Zoom’s video conferencing software has more problems than a secret web server on Mac. Even on Windows, websites you visit could start filming you without your consent. All you have to do is click a link. This problem affects Macs, too.
While previous reporting seemed to indicate that Zoom’s problems were specific to macOS, Windows is vulnerable, too. If Zoom is configured to turn on your camera by default in meetings, someone could embed a Zoom link in a web page and immediately start recording you. This would work on either Windows or Mac.

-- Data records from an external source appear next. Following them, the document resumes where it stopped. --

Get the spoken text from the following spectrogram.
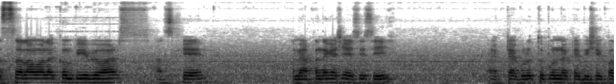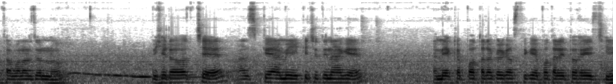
আসসালামু আলাইকুম, প্রিয় ভিউয়ার্স আজকে আমি আপনাদের কাছে এসেছি একটা গুরুত্বপূর্ণ একটা বিষয়ে কথা বলার জন্য। বিষয়টা হচ্ছে, আজকে আমি কিছুদিন আগে আমি একটা প্রতারকের কাছ থেকে প্রতারিত হয়েছি।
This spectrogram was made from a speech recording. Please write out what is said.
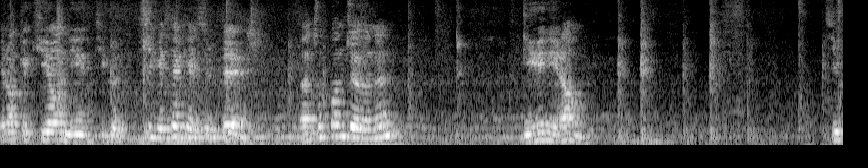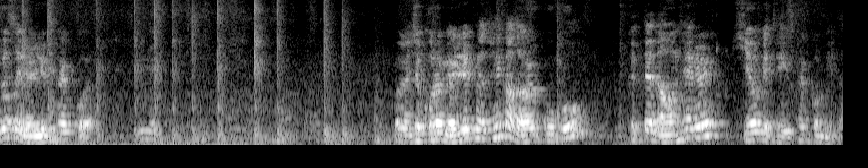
이렇게 기억, 니은, 디귿 식이 세 개 있을 때 일단 첫 번째로는 니은이랑 디귿을 연립할 거예요. 네. 어, 이제 그럼 연립해서 해가 나올 거고 그때 나온 해를 기억에 대입할 겁니다.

Zoom insists it “have no indication that this has ever happened”—yet. The company considers this a feature and says you’ve given permission for this if your Zoom client is configured to automatically turn on your webcam when you join a meeting.
Jonathan Leitschuh‘s proof of concept website demonstrates this. If you have Zoom software installed and go to the website, the Zoom software will launch and automatically join the meeting and start recording with your webcam. In the case of the macOS, you’d see that behavior even if you previously uninstalled Zoom, thanks to a secret web server Zoom leaves running after it’s uninstalled. But, even on Windows, Zoom will launch if you currently have it installed.

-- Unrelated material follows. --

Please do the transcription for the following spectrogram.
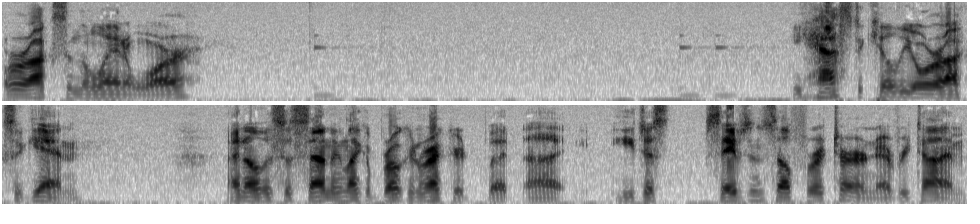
Aurochs in the Llanowar. He has to kill the Aurochs again. I know this is sounding like a broken record, but uh, he just saves himself for a turn every time.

At first, Jonathan Leitschuh’s medium post seemed to suggest this issue only existed on MacOS. But he clarified otherwise in a tweet:

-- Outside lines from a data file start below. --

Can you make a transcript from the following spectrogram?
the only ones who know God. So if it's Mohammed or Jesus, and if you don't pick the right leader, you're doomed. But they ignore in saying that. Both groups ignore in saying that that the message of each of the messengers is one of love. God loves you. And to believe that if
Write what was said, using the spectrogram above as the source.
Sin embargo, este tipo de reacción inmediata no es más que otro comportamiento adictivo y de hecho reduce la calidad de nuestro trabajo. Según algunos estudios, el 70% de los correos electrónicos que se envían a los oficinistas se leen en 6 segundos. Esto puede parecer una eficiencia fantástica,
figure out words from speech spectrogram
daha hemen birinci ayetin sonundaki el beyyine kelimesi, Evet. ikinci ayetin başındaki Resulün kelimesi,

🚨 WINDOWS & MAC USERS 🚨
If you’ve ever checked this box on any browser other than Safari, you are vulnerable as well. pic.twitter.com/FbG2efEe0R
— Jonathan Leitschuh (@JLLeitschuh) July 9, 2019
We tested this by installing Zoom software and visiting his proof of concept website using Google Chrome.
On the first visit, you’ll be prompted to open the Zoom app—assuming you don’t have Zoom installed. If you check “Always open these types of links in the associated app,” you’re in trouble. That’s a box nearly anyone would check to skip extra clicking in the future.
The next time we visited the website, Zoom automatically opened, joined us to the meeting, and started our webcam. We didn’t click any prompts or give any approval. Without interaction on your part, malicious sites could easily record you as long as you have Zoom installed.
You do see the Zoom window and it’s clear you’re being recorded. However, a malicious website could capture some video of you before you stopped the video conference.
This is a huge issue. We recommend uninstalling Zoom if you don’t use it frequently. If you need it installed, you can also toggle the “Turn my video off when joining meeting” option on the “Video” tab in Zoom’s settings window to prevent this from happening.
On macOS, don’t forget to check for the web server and uninstall it too.
Unfortunately, Zoom’s official response to the situation seems to suggest the company considers this a feature and not a problem. Hopefully, it understands the full severity of the issue soon and changes course.